US President-elect Joe Biden plans to unveil a sweeping immigration bill on the first day of his administration, hoping to provide an eight-year path to citizenship for an estimated 11 million people who had infiltrated into the country and live there without legal status — in a massive reversal from the Trump administration’s stringent immigration policies.
The legislation puts Biden on track to deliver on a major campaign promise important to Latino voters and other immigrant communities after four years of President Donald Trump‘s restrictive policies and mass deportations.
It provides one of the fastest pathways to citizenship for those living without legal status of any measure in recent years, but it fails to include the traditional trade-off of enhanced border security favoured by many Republicans, making passage in a narrowly divided Congress in doubt.
Expected to run hundreds of pages, the bill is set to be introduced after Biden takes the oath of office Wednesday, according to a person familiar with the legislation and granted anonymity to discuss it.
As a candidate, Biden called Trump’s actions on immigration an “unrelenting assault” on American values and said he would “undo the damage” while continuing to maintain border enforcement. Biden has been unperturbed by the fact that most of these ‘immigrants’ either entered the US by fraudulent means or overstayed after their visas lapsed or they sneaked into the American territory through its border with Mexico.
It may be recalled in this context that Mexico had deported more than 300 Indians back to India in October 2019 for attempting to illegally sneak into the US via Mexico. As many as 311 Indians were sent back to India escorted by 74 Mexican officers on chartered flights. Many of them had spent lakhs of rupees bribing some Mexican authorities to let them walk through a forest to infiltrate the US.
Under the proposed legislation, those living in the US as of 1 January 2021 — without legal status — would have a five-year path to temporary legal status, or a green card, if they pass background checks, pay taxes and fulfil other basic requirements. From there, it’s a three-year path to naturalisation, if they decide to pursue citizenship.
For some immigrants, the process would be quicker. So-called Dreamers, the young people who arrived in the US illegally as children, as well as agricultural workers and people under temporary protective status, could qualify more immediately for green cards if they are working, are in school or meet other requirements.

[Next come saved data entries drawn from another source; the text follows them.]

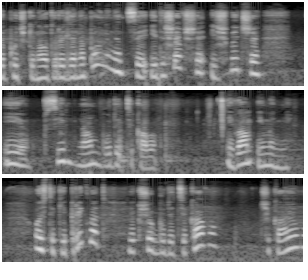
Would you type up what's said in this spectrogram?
липучки на отворі для наповнення. Це і дешевше, і швидше, і всім нам буде цікаво. І вам, і мені. Ось такий приклад. Якщо буде цікаво, чекаю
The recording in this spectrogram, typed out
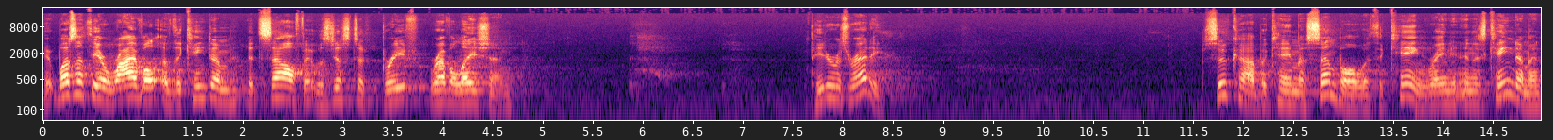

The bill is not as comprehensive as the last major immigration overhaul proposed when Biden was vice president during the Obama administration. For example, it does not include a robust border security element but rather calls for coming up with strategies. Nor does it create any new guest worker or other visa programs.
Biden is expected to take swift executive actions to reverse other Trump immigration actions, including an end to the prohibition on arrivals from several predominantly Muslim countries.
During the Democratic primary, Biden consistently named immigration action as one of his “day one” priorities, pointing to the range of executive powers he could invoke to reverse Trump’s policies.
Biden allies and even some Republicans have identified immigration as a major issue where the new administration could find common ground with Senate Republican Leader Mitch McConnell and enough other GOP senators to avoid the stalemate that has vexed administrations of both parties for decades.
That kind of major win — even if it involves compromise — could be critical as Biden looks for legislative victories in a closely divided Congress, where Republicans are certain to oppose other Biden priorities that involve rolling back some of the GOP’s 2017 tax cuts and increasing federal spending.
As a candidate, Biden went so far as to say the Obama administration went too far in its aggressive deportations.